The other leadership options are either not ready or aren’t up to it: Grant Robertson: Ambitious? Yes. Ready? No. He’s best to bide his time. To be brutal, Key will wipe the floor with the Wellington Central MP. His time will come. But his immeditate elevation will not bring back the provinces. Jacinda Ardern: Way to early. Out of her depth as it is. David Parker: Get real. Andrew Little: Should put his name forward…
But all of this leaves Cunliffe as the obvious challenger – not that he’s openly looking for the job – but he’d do it in a heartbeat.
Well this will make for an interesting conference won’t it?
It was late in the day before I was able to view David Shearer on Q and A this morning. But by the time I had watched it I almost wished I hadn’t bothered. Rather than feeling righteously inspired to political activism from watching Key in action instead I was left mourning the state of the Labour leadership. If you can bear it watch the panel response. Even Josie Pagani couldn’t defend his inability to communicate what was vote Labour business. So very disappointing. Here’s what Raymond Miller said:

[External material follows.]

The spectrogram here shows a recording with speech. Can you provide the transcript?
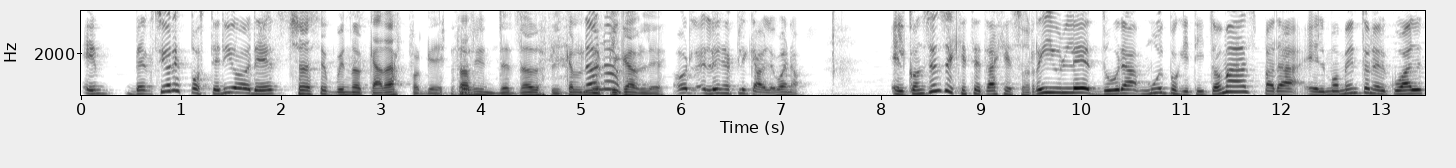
En versiones posteriores, Yo estoy poniendo caras porque estás intentando explicar lo No, inexplicable. lo inexplicable, bueno, el consenso es que este traje es horrible, dura muy poquitito más para el momento en el cual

Oh dear, where to begin with this interview quite frankly? .almost devoid of new ideas…I honestly felt that here is a person who has not been able to clear his head and think through the issues that are very important to his party. He seems to me to be like a very reluctant leader in the kind of Bill Rowling mode and he’s trying to explain himself without the passion or the clarity that you need to be a leader, particularly the Leader of the Opposition.

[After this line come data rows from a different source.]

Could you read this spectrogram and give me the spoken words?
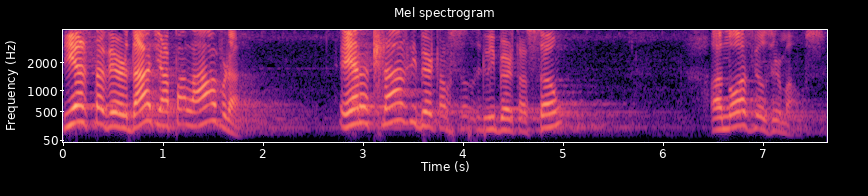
E esta verdade é a palavra. Ela traz libertação a nós, meus irmãos.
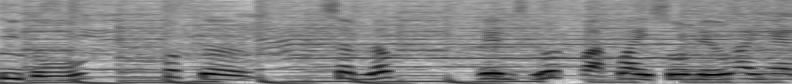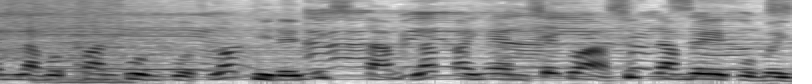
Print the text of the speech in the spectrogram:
si tố poker sâm lốc game slot và quay số nếu anh em là một fan cuồng của slot thì đến x8 club anh em sẽ tỏa sức đam mê của mình.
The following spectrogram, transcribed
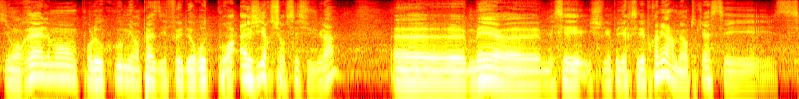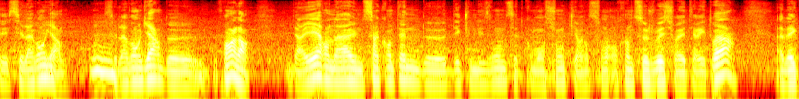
qui ont réellement, pour le coup, mis en place des feuilles de route pour agir sur ces sujets-là. Euh, mais euh, mais je ne vais pas dire que c'est les premières, mais en tout cas, c'est l'avant-garde. Mmh. C'est l'avant-garde de Alors, derrière, on a une cinquantaine de déclinaisons de cette convention qui sont en train de se jouer sur les territoires, avec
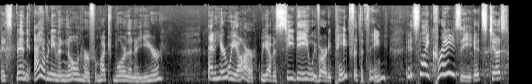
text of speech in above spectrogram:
It's been, I haven't even known her for much more than a year. And here we are. We have a CD. We've already paid for the thing. It's like crazy. It's just,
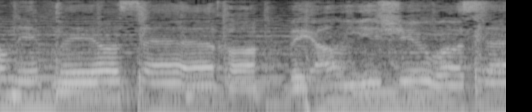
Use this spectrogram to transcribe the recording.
v'al nifleosecha v'al yeshuasecha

So what now? Constitutional review up at conference, including changing how leaders are appointed….surely the caucus can’t be satisfied with the current state of things, especially given both Roy Morgan and the NZ Herald polls had Labour down, albeit only just. But anything that sees National increase its lead given their current difficulties is signaling something is not working for Labour. Who is going to make the call on the elephant in the room?
I was pleased to to see Louisa Wall’s Bill pass its first reading. It’s a tangible reminder of how far we have moved as a society since Homosexual law reform progressed so painfully 30 years ago. A good description can be found over at Duncan Garners blog here.
Not directly relevant but interesting nonetheless to observe which Labour MPs vote against it. Now how do you think they would vote in a Robertson versus Cunliffe vote? Politics, it is forever interesting!
Was it just me or did anyone else find Helen Clark’s speech a reminder of what once was? If you missed it here it is. Nothing startling or especially new, but delivered with vision and conviction. The comparison with current leadership is almost too painful to contemplate. I fear New Zealand is not going to create a green smart future if we carry on this current trajectory. Nor are we going to build the political consensus which will allow it to happen without a significant upgrade in the quality of our political leadership.